For example, there’s Williamsville Mayor Deb Rogers and two of her colleagues on the village board, who have equated state measures to limit the spread of Covid to the abuses of Nazi Germany and Communist China

The far right this month lent its support to at least 26 candidates running in 13 school districts in Erie and Niagara counties. Eleven of them won, in districts that include Williamsville, Akron and Grand Island.

The Constitutional Coalition, which along with WNY Students First assisted right-leaning candidates, said another 11 of their candidates won election in other counties in western and central New York.

These candidates ran on platforms that opposed the teaching of sex education, critical race theory and mask and vaccine mandates to address Covid.

“Our base is energized. These school board victories are a strong foundation for future success. The mission is far from done,” Nancie Orticelli, founder of The Constitutional Coalition, said in a joint statement with WNY Students First posted on Facebook.

If her words aren’t a wake-up call for progressives, moderates and other thinking people, I don’t know what is. 

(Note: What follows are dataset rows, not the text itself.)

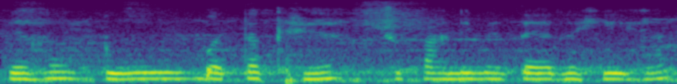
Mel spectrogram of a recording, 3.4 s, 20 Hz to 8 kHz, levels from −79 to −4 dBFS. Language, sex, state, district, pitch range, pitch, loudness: Hindi, female, Rajasthan, Bikaner, 205-215 Hz, 210 Hz, -14 LUFS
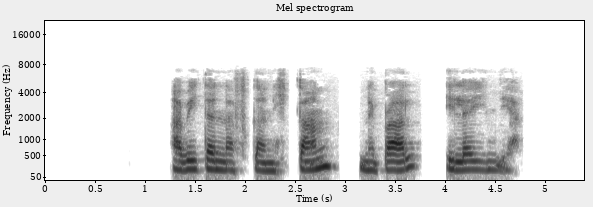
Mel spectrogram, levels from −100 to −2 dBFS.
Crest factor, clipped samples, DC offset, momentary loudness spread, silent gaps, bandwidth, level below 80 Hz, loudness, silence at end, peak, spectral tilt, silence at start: 18 dB; under 0.1%; under 0.1%; 13 LU; 2.46-2.51 s, 2.96-3.14 s, 3.78-4.01 s; 7.2 kHz; -66 dBFS; -24 LUFS; 0.65 s; -8 dBFS; -7.5 dB/octave; 1.3 s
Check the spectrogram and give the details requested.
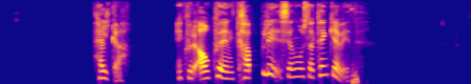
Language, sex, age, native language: Icelandic, female, 50-59, Icelandic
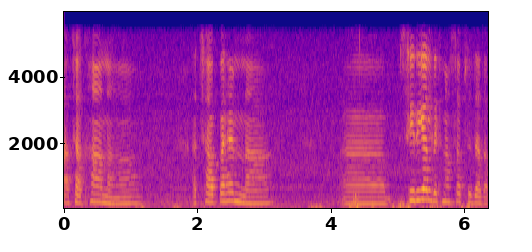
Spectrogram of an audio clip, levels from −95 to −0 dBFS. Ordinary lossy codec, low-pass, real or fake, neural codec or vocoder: AAC, 48 kbps; 5.4 kHz; real; none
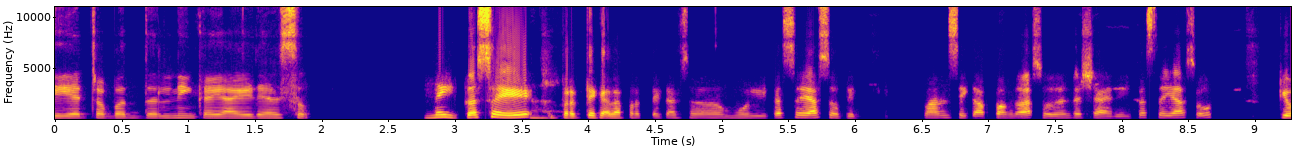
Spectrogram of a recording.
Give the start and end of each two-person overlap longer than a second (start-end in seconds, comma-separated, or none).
none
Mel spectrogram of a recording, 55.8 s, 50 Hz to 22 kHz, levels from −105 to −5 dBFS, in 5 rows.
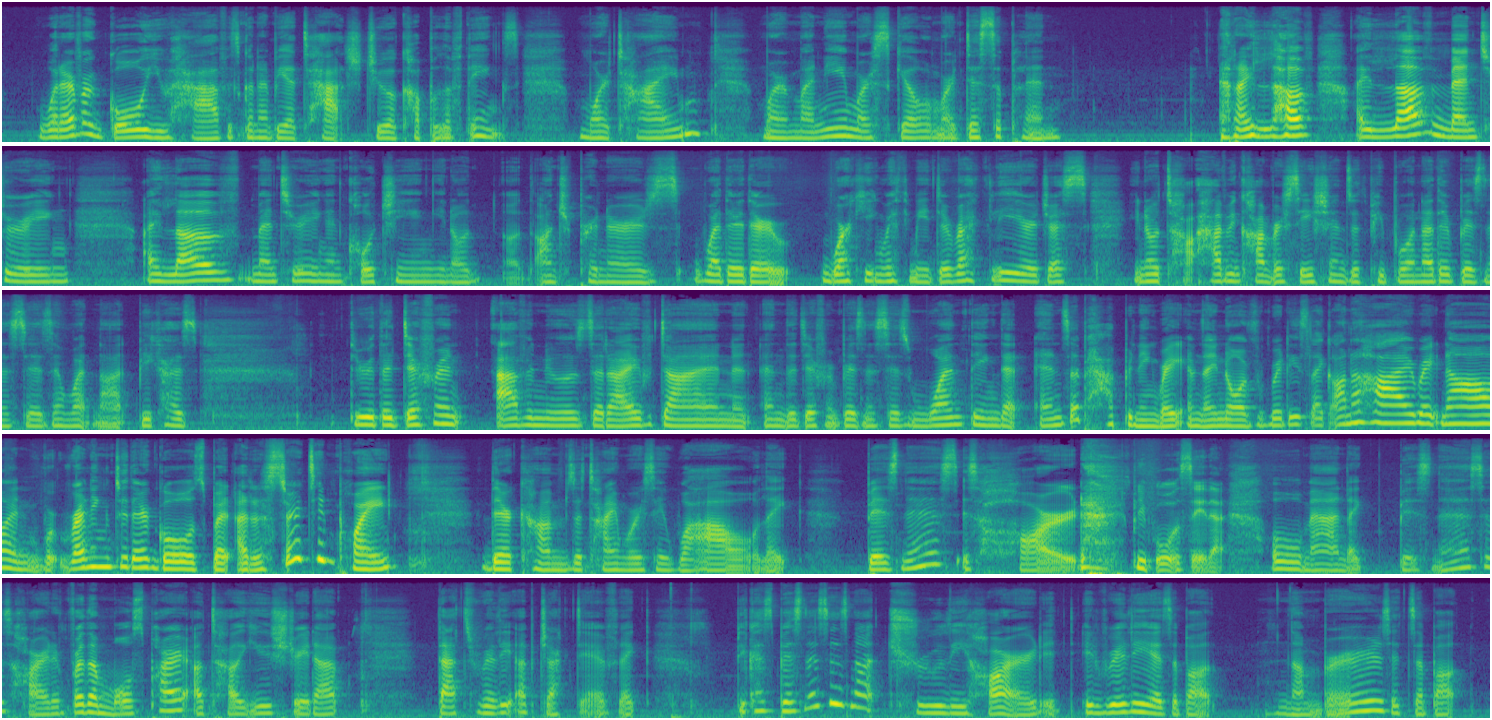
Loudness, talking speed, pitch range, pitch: -19 LUFS, 160 wpm, 180-220 Hz, 190 Hz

True, last Saturday’s shooter wasn’t from here. But remember who was: Timothy McVeigh.


Geoff Kelly and Layne Dowdall contributed to this column.